Purpose: In this mini-review data are summarised which provide evidence for the biological and clinical significance of tumour glycolysis and of its relationship to the redox state of cancer cells.
Results: Malignant transformation is associated with an overexpression of numerous glycolysis-related genes in the vast majority of human cancers. At the same time, glycolytic activity and glycolysis-linked metabolic milieu are often variable between individual tumours which induces large variations in treatment response and aggressiveness. Currently, there is no genetic or proteomic marker for the prediction of the therapeutic response for individual tumours, but the prognostic value of tumour lactate accumulation for the emergence of metastasis, for patient survival and for radioresistance has been documented in a number of studies.

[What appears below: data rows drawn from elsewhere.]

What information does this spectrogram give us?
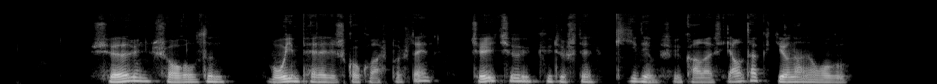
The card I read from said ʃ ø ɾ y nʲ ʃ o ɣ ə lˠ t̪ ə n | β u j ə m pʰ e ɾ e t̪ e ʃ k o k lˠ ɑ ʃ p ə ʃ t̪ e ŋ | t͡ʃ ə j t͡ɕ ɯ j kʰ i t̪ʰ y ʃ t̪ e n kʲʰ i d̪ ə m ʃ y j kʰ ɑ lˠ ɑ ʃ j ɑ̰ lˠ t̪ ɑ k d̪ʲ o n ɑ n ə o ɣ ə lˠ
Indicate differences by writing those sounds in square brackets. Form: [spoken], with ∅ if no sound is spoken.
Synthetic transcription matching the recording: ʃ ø ɾ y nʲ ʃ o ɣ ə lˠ t̪ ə n | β u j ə m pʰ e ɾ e [d̪] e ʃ k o k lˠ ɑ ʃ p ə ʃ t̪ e [n] | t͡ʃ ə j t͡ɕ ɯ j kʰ [y] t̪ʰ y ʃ t̪ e n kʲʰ i d̪ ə m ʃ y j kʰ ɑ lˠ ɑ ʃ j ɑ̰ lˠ t̪ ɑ k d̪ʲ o n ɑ n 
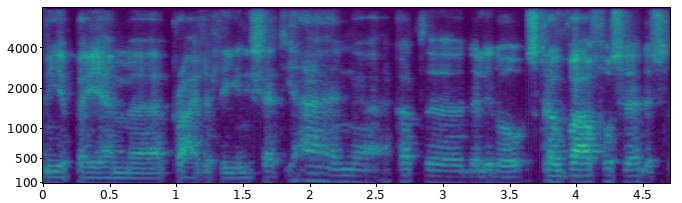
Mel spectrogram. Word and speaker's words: stroopwafels: privately, and he said, I got the little stroopwafels, that's how you pronounce it.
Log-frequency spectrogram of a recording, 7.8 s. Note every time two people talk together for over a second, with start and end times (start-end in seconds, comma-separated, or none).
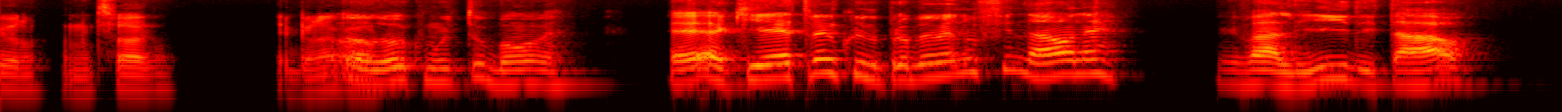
none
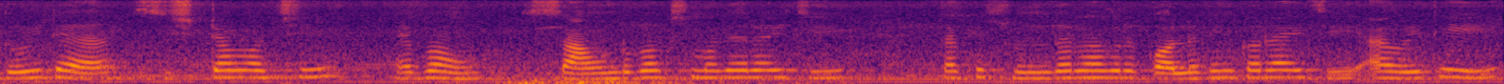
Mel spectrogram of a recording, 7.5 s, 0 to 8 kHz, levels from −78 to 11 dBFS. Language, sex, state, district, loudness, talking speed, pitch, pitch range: Odia, female, Odisha, Malkangiri, -17 LUFS, 135 wpm, 240 Hz, 225-250 Hz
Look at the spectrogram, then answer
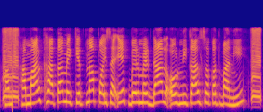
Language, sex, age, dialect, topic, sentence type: Bhojpuri, female, <18, Southern / Standard, banking, question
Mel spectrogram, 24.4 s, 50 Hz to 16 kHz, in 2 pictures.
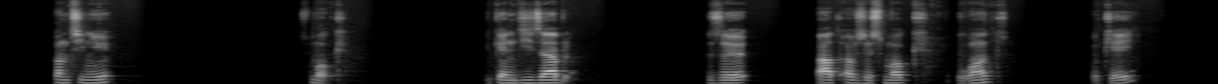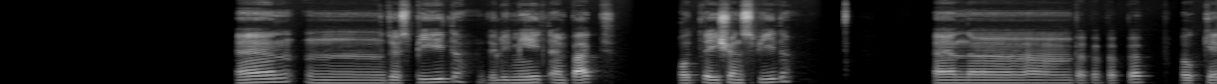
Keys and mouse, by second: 5.2 click, 7.1 click, 8.0 click, 9.3 click, 9.9 click, 10.6 click, 12.4-13.2 drag, 13.7 click, 14.7 space.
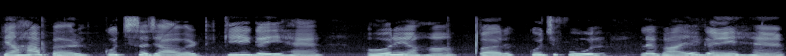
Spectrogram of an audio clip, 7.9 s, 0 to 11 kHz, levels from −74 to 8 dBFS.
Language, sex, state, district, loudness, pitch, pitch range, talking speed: Hindi, female, Punjab, Pathankot, -17 LUFS, 255 Hz, 240-290 Hz, 115 wpm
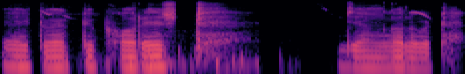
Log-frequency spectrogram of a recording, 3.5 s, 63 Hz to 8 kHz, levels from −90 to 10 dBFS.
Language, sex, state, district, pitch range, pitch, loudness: Bengali, male, West Bengal, Malda, 100-105 Hz, 100 Hz, -35 LUFS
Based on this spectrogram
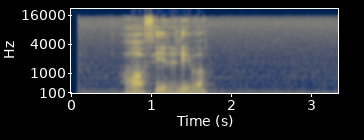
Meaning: definite plural of A4-liv
- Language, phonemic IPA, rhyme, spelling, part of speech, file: Norwegian Bokmål, /ˈɑːfiːrəliːʋa/, -iːʋa, A4-liva, noun, NB - Pronunciation of Norwegian Bokmål «A4-liva».ogg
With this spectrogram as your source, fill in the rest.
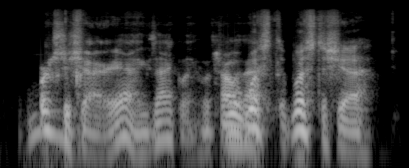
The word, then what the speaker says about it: Worcestershire: says cho chester equals toaster the way you pronounce it yeah Worcestershire Worcestershire yeah exactly west of Worcestershire Oh Worcestershire Worcestershire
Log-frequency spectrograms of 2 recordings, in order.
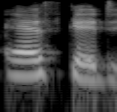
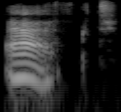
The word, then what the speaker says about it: asked: a palavra Ask e toda hora eu falava esed e aí elas me corrigiam asked aí eu Ai putz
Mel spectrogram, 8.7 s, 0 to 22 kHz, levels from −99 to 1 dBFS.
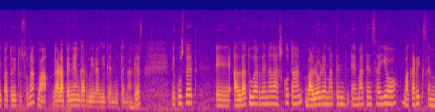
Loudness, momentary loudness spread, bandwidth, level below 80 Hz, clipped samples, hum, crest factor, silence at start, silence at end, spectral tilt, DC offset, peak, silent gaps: -26 LUFS; 10 LU; 16 kHz; -56 dBFS; under 0.1%; none; 22 dB; 0 s; 0 s; -6.5 dB/octave; under 0.1%; -4 dBFS; none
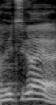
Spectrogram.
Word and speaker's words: Hitsugaya: Oh, Hitsugaya, yeah, the white-haired little kid.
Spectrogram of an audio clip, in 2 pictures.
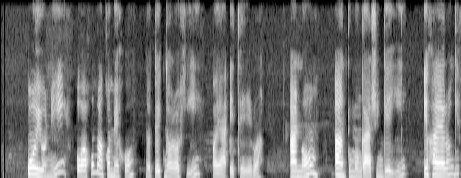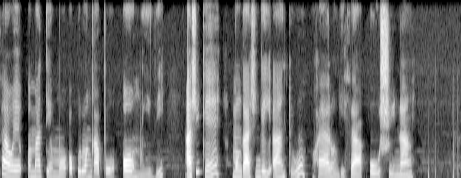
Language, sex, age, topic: Oshiwambo, female, 36-49, agriculture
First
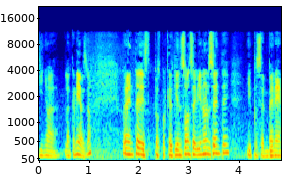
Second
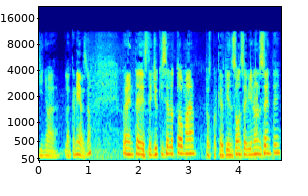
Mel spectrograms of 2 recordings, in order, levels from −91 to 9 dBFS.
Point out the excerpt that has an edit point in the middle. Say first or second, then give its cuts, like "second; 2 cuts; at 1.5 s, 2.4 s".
first; 1 cut; at 2.2 s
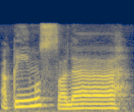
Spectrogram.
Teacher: تو اس میں وقف کی صورت میں ہم ہے کی آواز نکالیں گے، اقیم الصلاح، چاہے جو بھی حرکت ہو اس پر، چاہے تنوین نصب ہو چاہے جر. · Term: گول تے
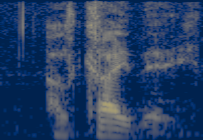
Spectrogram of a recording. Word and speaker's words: Alcaide: Alcaide, David Alcaide. I wanted to get the pronunciation straight, so I asked him.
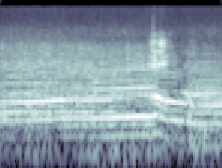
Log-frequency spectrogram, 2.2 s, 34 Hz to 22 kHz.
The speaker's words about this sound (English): A sports car looked like a Simonetti. I couldn't tell. Went by me too fast. Must be doing close to 90 or 100, heading west on Trumbull.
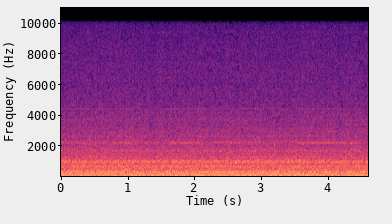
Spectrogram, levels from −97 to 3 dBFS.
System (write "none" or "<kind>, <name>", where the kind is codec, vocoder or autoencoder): none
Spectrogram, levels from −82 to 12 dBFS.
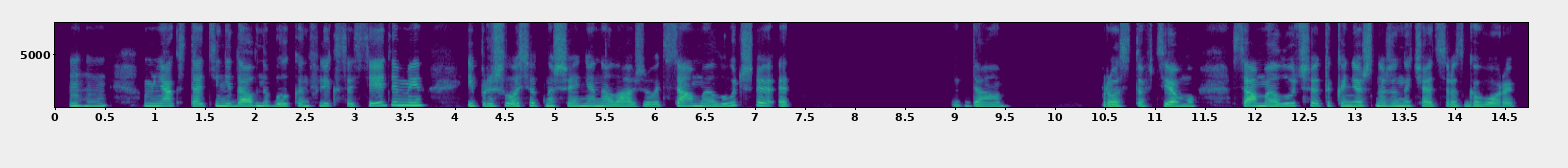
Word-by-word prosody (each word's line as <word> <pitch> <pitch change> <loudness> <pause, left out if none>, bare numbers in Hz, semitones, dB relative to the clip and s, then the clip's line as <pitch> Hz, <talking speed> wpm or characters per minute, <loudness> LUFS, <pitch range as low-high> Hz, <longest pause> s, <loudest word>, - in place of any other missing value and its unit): Мгм. 225 -2 -1 0.4
У - - -4
меня, 225 -1 +3
кстати, 220 +1 -2
недавно 215 0 +3
был 210 +1 -1
конфликт 220 +1 -4
с - - -16
соседями 275 +6 +2 0.4
и 230 - +1
пришлось 220 +3 -1
отношения 220 -1 0
налаживать. 195 -3 0
Самое 225 -1 +2
лучшее- 255 +3 0
э 210 0 +1 1.6
Д - - -9
да, 185 -1 -2 1.0
просто 200 +1 0
в 200 - -17
тему. 195 -2 +2 0.3
Самое 220 0 +4
лучшее- 235 +3 0
это, 240 +3 -7
конечно 205 +1 0
же, 215 0 -2
начать 200 -2 0
с - - -11
разговора, 195 -4 -1
215 Hz, 120 wpm, -25 LUFS, 200-225 Hz, 1.6 s, Самое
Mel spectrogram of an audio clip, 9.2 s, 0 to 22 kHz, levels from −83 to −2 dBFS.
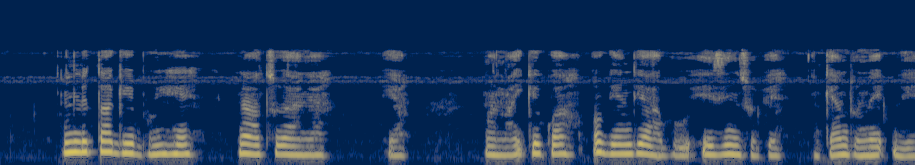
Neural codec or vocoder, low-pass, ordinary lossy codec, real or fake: codec, 16 kHz, 16 kbps, FreqCodec, larger model; 7.2 kHz; none; fake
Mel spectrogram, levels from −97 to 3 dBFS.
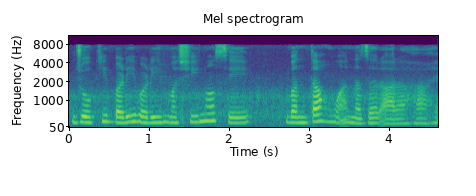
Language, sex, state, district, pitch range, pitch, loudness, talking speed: Hindi, female, Madhya Pradesh, Dhar, 190-215 Hz, 200 Hz, -19 LUFS, 155 wpm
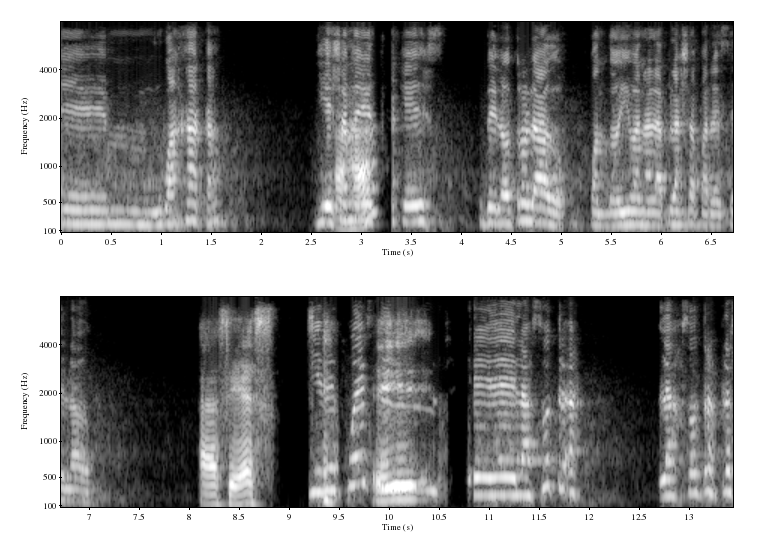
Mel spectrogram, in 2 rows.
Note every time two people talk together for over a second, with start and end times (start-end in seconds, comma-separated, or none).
none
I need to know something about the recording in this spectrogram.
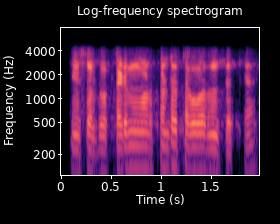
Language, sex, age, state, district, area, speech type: Kannada, male, 30-45, Karnataka, Bellary, rural, conversation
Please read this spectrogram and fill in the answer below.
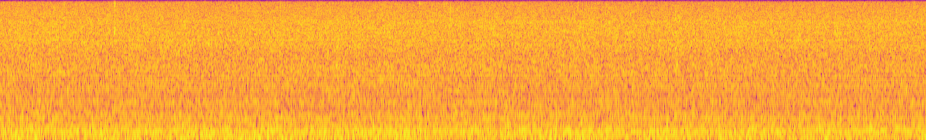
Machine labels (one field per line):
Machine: pump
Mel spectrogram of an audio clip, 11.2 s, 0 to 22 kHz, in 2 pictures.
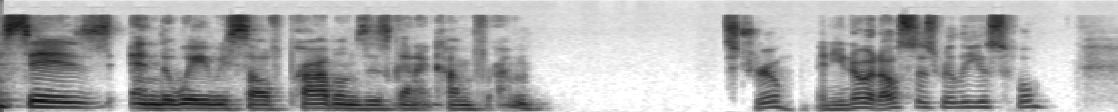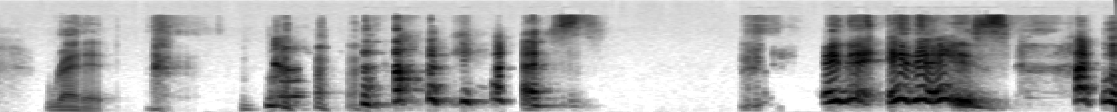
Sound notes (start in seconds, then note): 6.9 both laughing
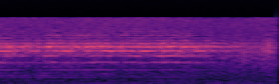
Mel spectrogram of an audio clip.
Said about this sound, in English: Until shortly before noon, the sound of the interoffice phone arouses him.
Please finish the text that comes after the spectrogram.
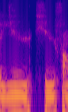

Conclusions: Transactivation of tumour glycolyis appears to generate a chemically reduced milieu associated with an inhibition of ROS (reactive oxygen species) -mediated fixation of DNA damage and induction of radioresistance. Furthermore, highly glycolytic cells enhance the antioxidant defense via glutathione, and pyruvate can be decarboxylated non-enzymatically upon reducing hydrogen peroxide. The summary of data given here emphasises the importance of further research efforts on the link between carbohydrate metabolism and redox state of cancer cells.